Sound — 7
There were a lot of symphonic rock patrons who tended to dismiss Emerson, Lake & Palmer as after-the-fact wanna be's, the prog-lodytes of the genre. King Crimson, Yes, and Genesis were typically recognized as the heavyweights of the progressive style, the prognosticators of the milieu. But in A Time and A Place, a 4-CD live set that dates back to the trio's August 29, 1970 debut appearance at the Isle of Wight Festival and runs through a 1998 performance of A Time and a Place, the classic threesome has proven that they deserve more than just a passing nod from the rock community. These four discs 1 through 3 represent never previously released and remastered live performances lifted directly from the soundboard and disc 4 titled This Boot's For You A Fan's View is a collection of bootleg performances culled from audience tapes reveal a band that were much more than just re-animators and interpreters of classical music funneled through keyboards, drums, and guitars. The sound here is quite impressive for a live recording. As the liner notes indicate, three of the four CDs were lifted from the soundboard and went through a remastering process and maybe even some other sweetening treatments. On the first CD The Early 70s there is a very early 1970 recording of Greg Lake's 12-minute Take a Pebble from the Beat Club in Bremen, Germany, and here are captured the subtle qualities of Emerson's piano and Lake's acoustic guitar. On the intro, you can hear Emerson delicately running his fingers over the strings inside the piano to create an almost harpsichord/zither effect [a trick he pulls off on the CD's next track, Ballad of Blue]. The 12-string acoustic is pristine and yet resonates fully as an accompaniment to Lake's haunting vocal.
Lyrics — 9

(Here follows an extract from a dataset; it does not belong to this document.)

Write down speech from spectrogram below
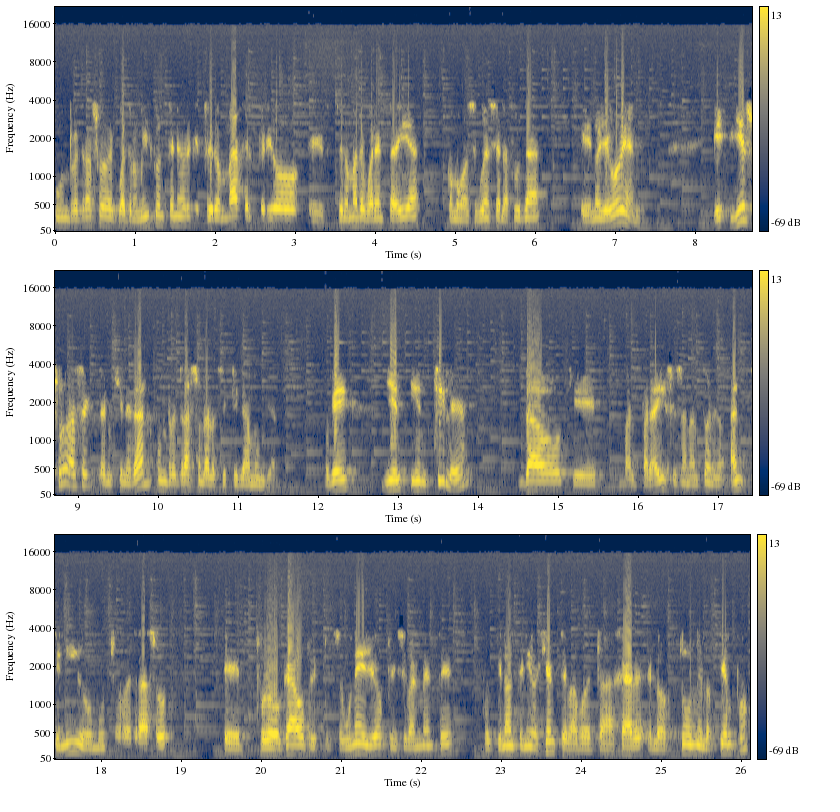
un, retraso de 4.000 contenedores que estuvieron más del periodo, eh, estuvieron más de 40 días, como consecuencia la fruta eh, no llegó bien. y eso hace en general un retraso en la logística mundial. ¿ok? Y en, y en Chile, dado que Valparaíso y San Antonio han tenido mucho retraso, eh, provocado, según ellos, principalmente porque no han tenido gente para poder trabajar en los turnos y los tiempos.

Greg Lake has always possessed one of the most delicately haunting voices in all of rock. On StillYou Turn Me On and Lucky Man from the abovementioned CD, he performs these signature ELP songs as solo pieces, accompanying himself solely on acoustic guitar. His pitch is flawless and his sense of expression illuminates these self-written lyrics in a way no other singer could. The imagery borders on the flowery but still seems to work. Do you want to be an angel/Do you want to be a star/Do you want to play some magic on my guitar/Do you want to be a poet/Do you want to be my string/You could be anything, the former King Crimson vocalist/bassist sings on the opening verse of StillYou Turn Me On, his voice breathy and plaintive and full of desire.
Overall Impression — 8
The intriguing element of A Time and A Place is hearing how the band and in particular those Greg Lake vocals changed over the years. On The Early 70s disc, the band have muscle and purpose and the arrangements are whip-tight and every fill, flourish, and nuance comes through in heated energy. By the time you listen to The 90s CD, you hear a band that are not quite at the top of their game but still manage to create some ear opening moments with A Time and a Place and Touch and Go. Lake's vocal on From the Beginning is a bit pitchy and has nowhere near the magic and grace of the original from Tarkus. This Boot's For You A Fan's View, the CD composed of miscellaneous bootleg recordings probably has some value for the hardcore fan though there are hundreds of pirated ELP CDs out there but levels and overall sound quality is pretty poor. A snare drum completely obliterates a vocal and acoustic guitar tracks are sometimes non-existent. Still, A Time and a Place is a carefully constructed boxset containing the most important songs from a band that once dominated the prog landscape. And listening to Keith Emerson, Greg Lake and Carl Palmer running through 34:02 of orchestrated madness in Karn Evil 9 (1st, 2nd & 3rd Impressions) alone is worth the price of admission to the show that never ends.